Data excerpts
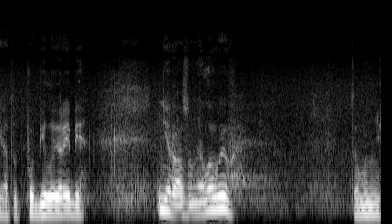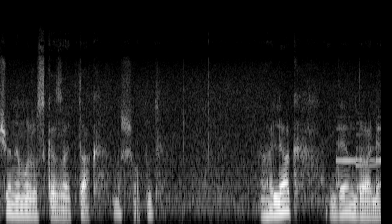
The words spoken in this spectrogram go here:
Я тут по білій рибі ні разу не ловив, тому нічого не можу сказати. Так, ну що тут? Галяк, йдемо далі.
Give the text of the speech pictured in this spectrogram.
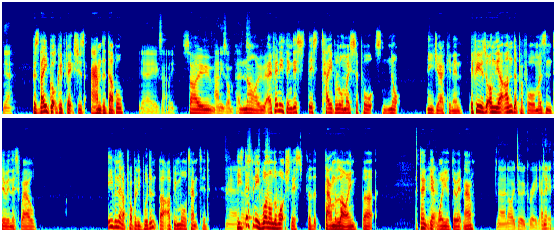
Yeah, because they've got good fixtures and a double. yeah, exactly. So And he's on pens. no, if anything, this this table almost supports not knee jerking in. If he was on the underperformers and doing this well, even then I probably wouldn't, but I'd be more tempted. Yeah, He's no, definitely one on the watch list for the, down the line, but I don't get why you'd do it now. No, no, I do agree, and it,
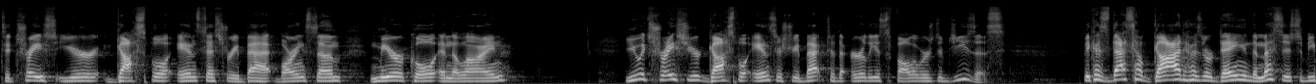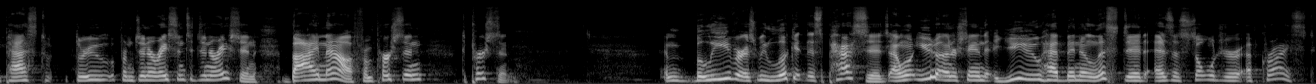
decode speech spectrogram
to trace your gospel ancestry back, barring some miracle in the line, you would trace your gospel ancestry back to the earliest followers of Jesus. Because that's how God has ordained the message to be passed through from generation to generation, by mouth, from person to person. And, believer, as we look at this passage, I want you to understand that you have been enlisted as a soldier of Christ.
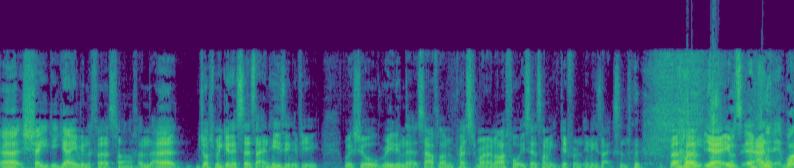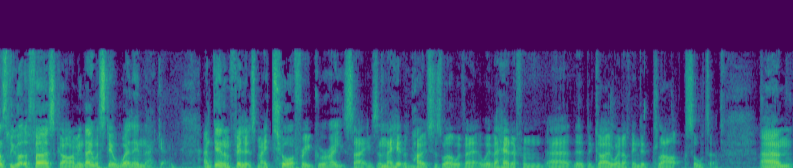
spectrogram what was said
uh, shady game in the first half, and uh, Josh Magennis says that in his interview, which you'll read in the South London Press tomorrow. And I thought he said something different in his accent, but um, yeah, it was. And once we got the first goal, I mean they were still well in that game, and Dillon Phillips made two or three great saves, and they hit the post as well with a with a header from uh, the the guy who went up into Clark Salter. Um,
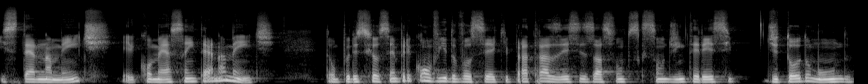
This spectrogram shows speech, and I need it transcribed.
externamente, ele começa internamente. Então, por isso que eu sempre convido você aqui para trazer esses assuntos que são de interesse de todo mundo.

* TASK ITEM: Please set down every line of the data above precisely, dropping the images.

* TASK RESULT:
The words spoken in this spectrogram go here:
Я тут по білій рибі ні разу не ловив, тому нічого не можу сказати. Так, ну що тут? Галяк, йдемо далі.
Give the text of the speech pictured in this spectrogram.
Yeah, because they've got good fixtures and a double. yeah, exactly. So And he's on pens. no, if anything, this this table almost supports not knee jerking in. If he was on the underperformers and doing this well, even then I probably wouldn't, but I'd be more tempted. Yeah, He's no, definitely one on the watch list for the, down the line, but I don't get why you'd do it now. No, no, I do agree, and it,
decode speech spectrogram
to trace your gospel ancestry back, barring some miracle in the line, you would trace your gospel ancestry back to the earliest followers of Jesus. Because that's how God has ordained the message to be passed through from generation to generation, by mouth, from person to person. And, believer, as we look at this passage, I want you to understand that you have been enlisted as a soldier of Christ.
spectrogram what was said
uh, shady game in the first half, and uh, Josh Magennis says that in his interview, which you'll read in the South London Press tomorrow. And I thought he said something different in his accent, but um, yeah, it was. And once we got the first goal, I mean they were still well in that game, and Dillon Phillips made two or three great saves, and they hit the post as well with a with a header from uh, the the guy who went up into Clark Salter. Um,
This spectrogram shows speech, and I need it transcribed.
externamente, ele começa internamente. Então, por isso que eu sempre convido você aqui para trazer esses assuntos que são de interesse de todo mundo.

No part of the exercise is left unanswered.